Architectural flexibility: an evolution towards a more flexible architecture

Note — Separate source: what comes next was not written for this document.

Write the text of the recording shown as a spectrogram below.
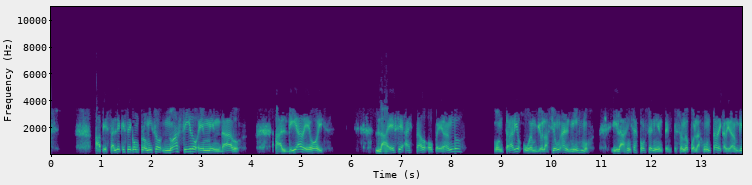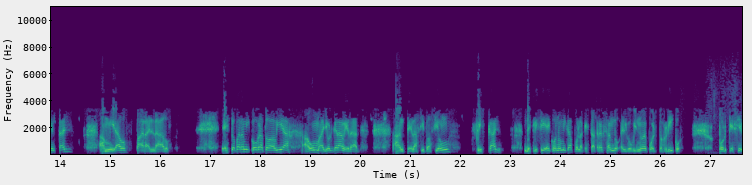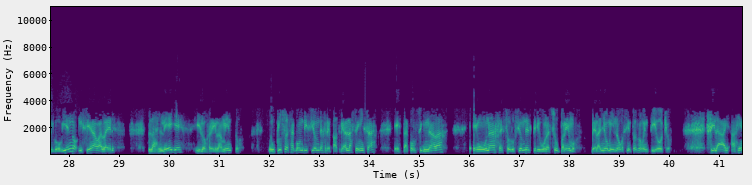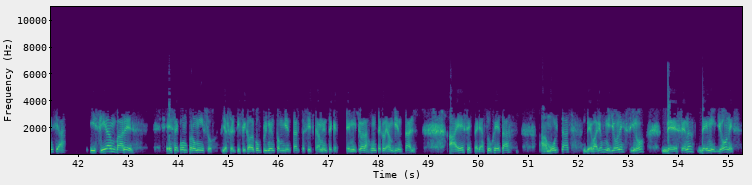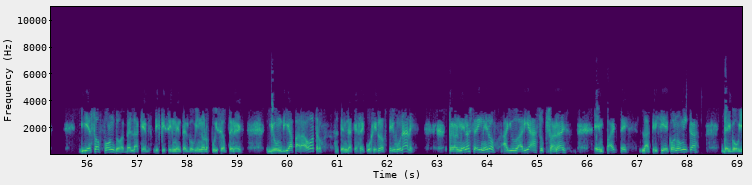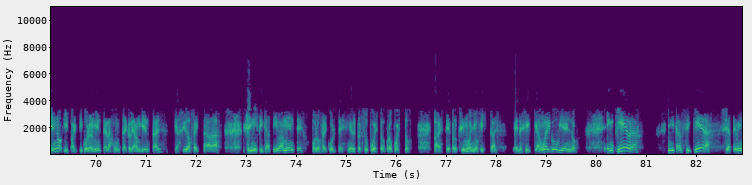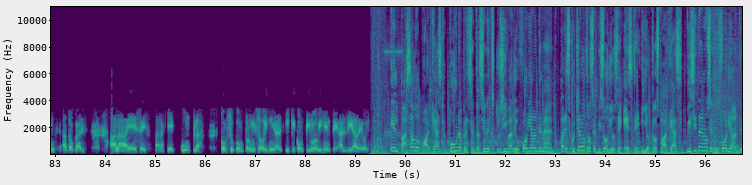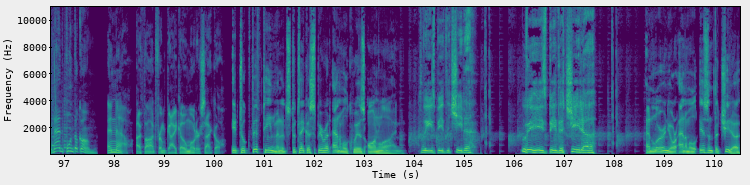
a pesar de que ese compromiso no ha sido enmendado al día de hoy, la S ha estado operando contrario o en violación al mismo y las agencias concernientes, empezando por la Junta de Calidad Ambiental, han mirado para el lado. Esto para mí cobra todavía aún mayor gravedad ante la situación fiscal de crisis económica por la que está atravesando el gobierno de Puerto Rico. Porque si el gobierno hiciera valer las leyes y los reglamentos. Incluso esa condición de repatriar las cenizas está consignada en una resolución del Tribunal Supremo del año 1998. Si las agencias hicieran valer ese compromiso y el certificado de cumplimiento ambiental específicamente que emitió la Junta Ambiental, a ese estaría sujeta a multas de varios millones, sino de decenas de millones y esos fondos, es verdad que difícilmente el gobierno los pudiese obtener de un día para otro, tendría que recurrir a los tribunales, pero al menos ese dinero ayudaría a subsanar en parte la crisis económica del gobierno y particularmente la Junta de Calidad Ambiental, que ha sido afectada significativamente por los recortes en el presupuesto propuesto para este próximo año fiscal. Es decir, que aún el gobierno en quiebra ni tan siquiera se atreven a tocar a la AES para que cumpla con su compromiso original y que continúa vigente al día de hoy. El pasado podcast fue una presentación exclusiva de Euphoria On Demand. Para escuchar otros episodios de este y otros podcasts, visítanos en euphoriaondemand.com. And now, a thought from Geico Motorcycle. It took 15 minutes to take a spirit animal quiz online. Please be the cheetah. Please be the cheetah. And learn your animal isn't the cheetah,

How can architects redefine the way we design and construct buildings? Currently, buildings are too restrictive and do not allow for the ease of flexibility and/or change. The main reasons for the inflexibility of current construction methods are columns and structural walls, they prevent us from rearranging the spaces and buildings as needed. When it comes time to modify and remodel buildings and spaces architects and designers are constrained; These constrains do not allow for the liberty of creating new designs and spaces where many people could use, since they are predetermined by the existing architecture. The way designers can fix that is by asking themselves how can architects, engineers, and designers design a flexible building approach that supports the evolving needs of tenants, users and future change, and how can flexible building systems impact and change the environment we live in? Exploring the ways architecture has evolved, will help architects and designers better understand the way we live, how construction and design changes over time have improved our lifestyles and how can we make them better. Through investigative research, design analysis, design, and manufacturing, architects can better understand how to design flexible buildings that will allow for changes to be made and permit accommodations for the future to come. In this thesis we will explore a way to create buildings with a higher grade of flexibility, allowing for the adaptability of spaces depending on the user’s needs. This thesis will not only talk about flexibility in the sense of adaptability, but also in the sense of reusability, and sustainability to encompass the needs of the future within architecture. To allow for that to happen I have come up with The Five Rules Towards A More Flexible Architecture. (1. External Structure 2. Fully Open/Flexible Interiors 3. Flexible Systems 4. Reusability 5. Sustainable/Environmentally Friendly) These rules will be further explained later in this thesis.